| Work item |
In the copy, keep every record exact and leave out all images.

[Data items]
Content starts

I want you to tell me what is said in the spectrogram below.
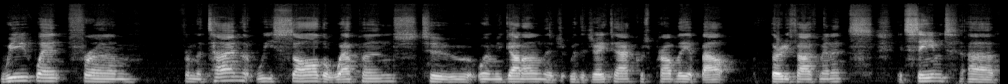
we went from from the time that we saw the weapons to when we got on the, with the JTAC was probably about 35 minutes. It seemed uh,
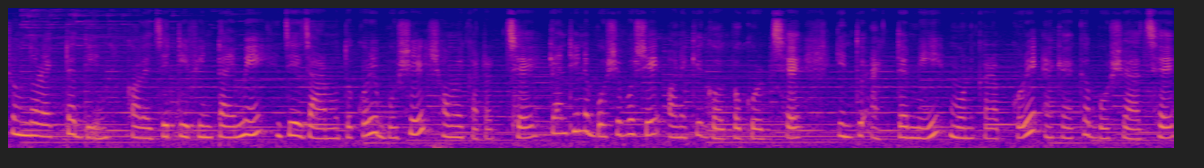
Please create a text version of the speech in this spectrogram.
সুন্দর একটা দিন। কলেজের টিফিন টাইমে যে যার মতো করে বসে সময় কাটাচ্ছে। ক্যান্টিনে বসে বসে অনেকে গল্প করছে। কিন্তু একটা মেয়ে মন খারাপ করে একা একা বসে আছে।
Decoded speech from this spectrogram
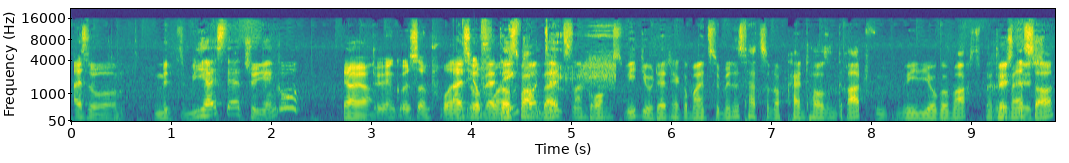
also mit, wie heißt der, Chuyenko? Ja, ja. Julienko ist ein Freund, Also, wer Freund. Das war am Content- geilsten an Gronks Video. Der hat ja gemeint, zumindest hat sie noch kein 1000 Grad Video gemacht mit Richtig. dem Messer.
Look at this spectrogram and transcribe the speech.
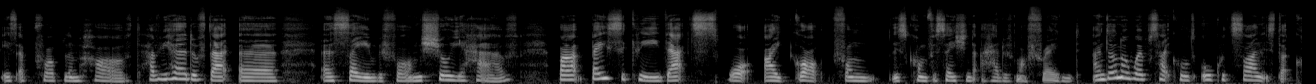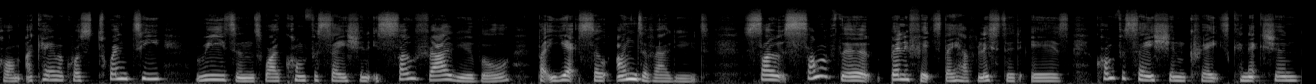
is a problem halved." Have you heard of that uh, uh, saying before? I'm sure you have. But basically, that's what I got from this conversation that I had with my friend. And on a website called awkwardsilence.com, I came across 20 reasons why conversation is so valuable but yet so undervalued. So some of the benefits they have listed is conversation creates connection.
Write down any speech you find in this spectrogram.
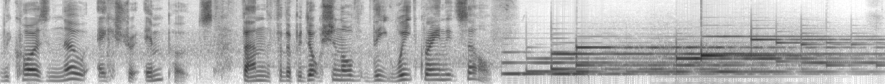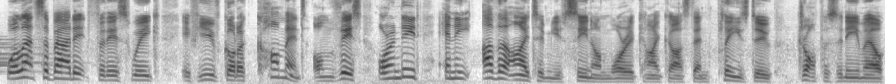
requires no extra inputs than for the production of the wheat grain itself. Well, that's about it for this week. If you've got a comment on this, or indeed any other item you've seen on Warwick iCast, then please do drop us an email.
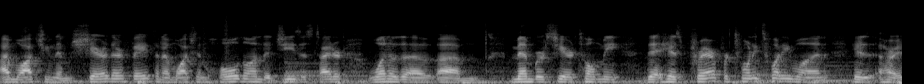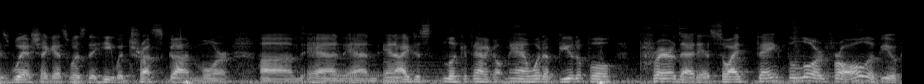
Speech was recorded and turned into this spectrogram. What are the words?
I'm watching them share their faith, and I'm watching them hold on to Jesus tighter. One of the um, members here told me that his prayer for 2021, his or his wish, I guess, was that he would trust God more. Um, and and and I just look at that. I go, man, what a beautiful prayer that is. So I thank the Lord for all of you,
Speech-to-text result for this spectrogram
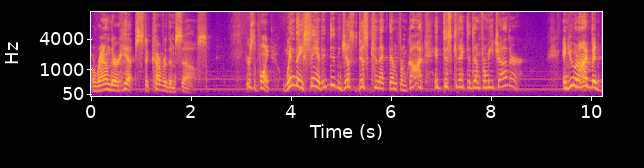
around their hips to cover themselves. Here's the point when they sinned, it didn't just disconnect them from God, it disconnected them from each other. And you and I have been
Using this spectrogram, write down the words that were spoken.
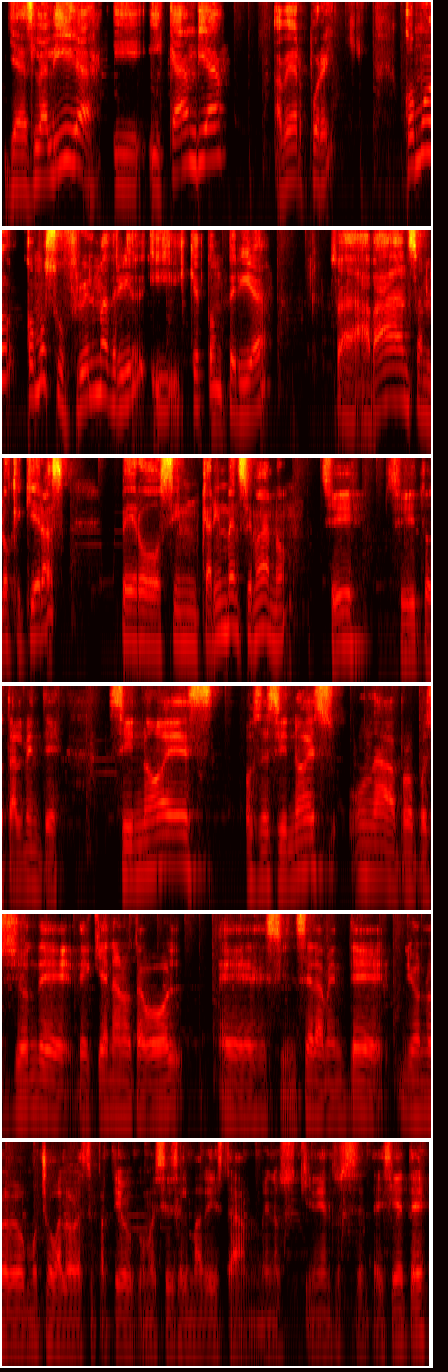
Ya es la liga y, cambia. A ver, por ahí. ¿Cómo, ¿Cómo sufrió el Madrid y qué tontería? O sea, avanzan, lo que quieras, pero sin Karim Benzema, ¿no? Sí, sí, totalmente. Si no es, o sea, si no es una proposición de, de quién anota gol, eh, sinceramente, yo no le veo mucho valor a este partido. Como decís, el Madrid está menos 567.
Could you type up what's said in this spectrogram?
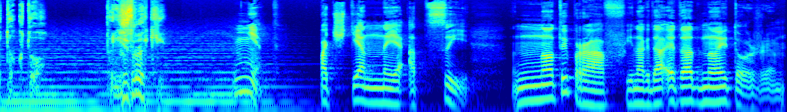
Это кто? Призраки? Нет, почтенные отцы. Но ты прав, иногда это одно и то же.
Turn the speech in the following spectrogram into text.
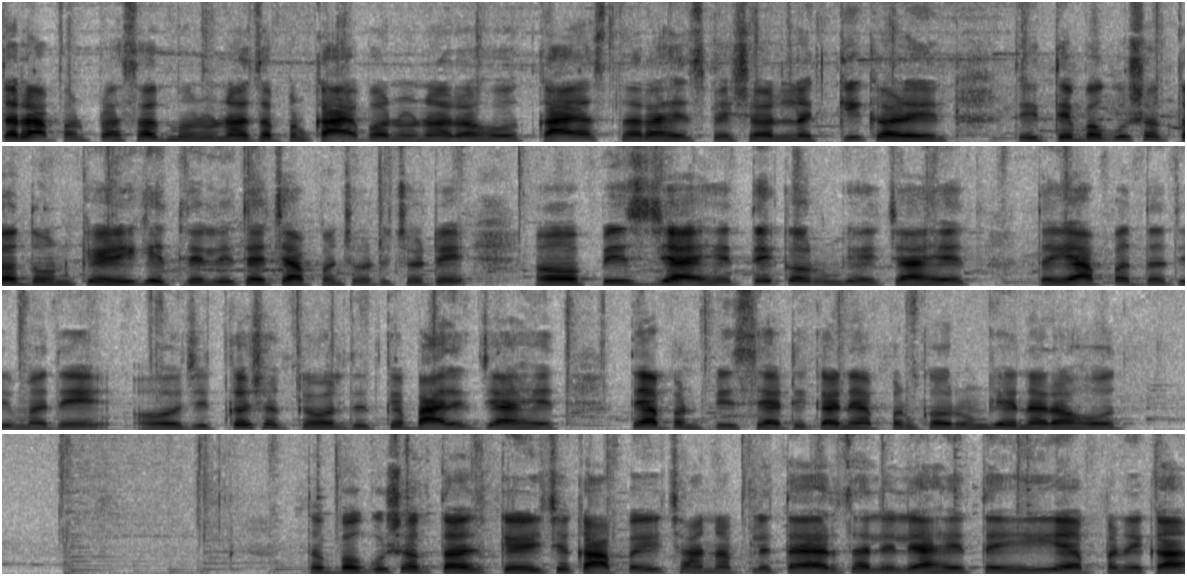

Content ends

| Task response |
I want you to tell me what is said in the spectrogram below.
we went from from the time that we saw the weapons to when we got on the, with the JTAC was probably about 35 minutes. It seemed uh,
Please create a text version of the speech in this spectrogram.
সুন্দর একটা দিন। কলেজের টিফিন টাইমে যে যার মতো করে বসে সময় কাটাচ্ছে। ক্যান্টিনে বসে বসে অনেকে গল্প করছে। কিন্তু একটা মেয়ে মন খারাপ করে একা একা বসে আছে।
Decoded speech from this spectrogram
also mit, wie heißt der, Chuyenko? Ja, ja. Julienko ist ein Freund, Also, wer Freund. Das war am Content- geilsten an Gronks Video. Der hat ja gemeint, zumindest hat sie noch kein 1000 Grad Video gemacht mit Richtig. dem Messer.
Look at this spectrogram and transcribe the speech.
is a problem halved." Have you heard of that uh, uh, saying before? I'm sure you have. But basically, that's what I got from this conversation that I had with my friend. And on a website called awkwardsilence.com, I came across 20 reasons why conversation is so valuable but yet so undervalued. So some of the benefits they have listed is conversation creates connection.
Write down any speech you find in this spectrogram.
requires no extra inputs than for the production of the wheat grain itself. Well, that's about it for this week. If you've got a comment on this, or indeed any other item you've seen on Warwick iCast, then please do drop us an email.
Speech was recorded and turned into this spectrogram. What are the words?
I'm watching them share their faith, and I'm watching them hold on to Jesus tighter. One of the um, members here told me that his prayer for 2021, his or his wish, I guess, was that he would trust God more. Um, and and and I just look at that. I go, man, what a beautiful prayer that is. So I thank the Lord for all of you,
Speech-to-text result for this spectrogram
around their hips to cover themselves. Here's the point when they sinned, it didn't just disconnect them from God, it disconnected them from each other. And you and I have been
Using this spectrogram, write down the words that were spoken.
Ya es la liga y, cambia. A ver, por ahí. ¿Cómo, ¿Cómo sufrió el Madrid y qué tontería? O sea, avanzan, lo que quieras, pero sin Karim Benzema, ¿no? Sí, sí, totalmente. Si no es, o sea, si no es una proposición de, de quién anota gol, eh, sinceramente, yo no le veo mucho valor a este partido. Como decís, el Madrid está menos 567.
Could you type up what's said in this spectrogram?
Это кто? Призраки? Нет, почтенные отцы. Но ты прав, иногда это одно и то же.
Turn the speech in the following spectrogram into text.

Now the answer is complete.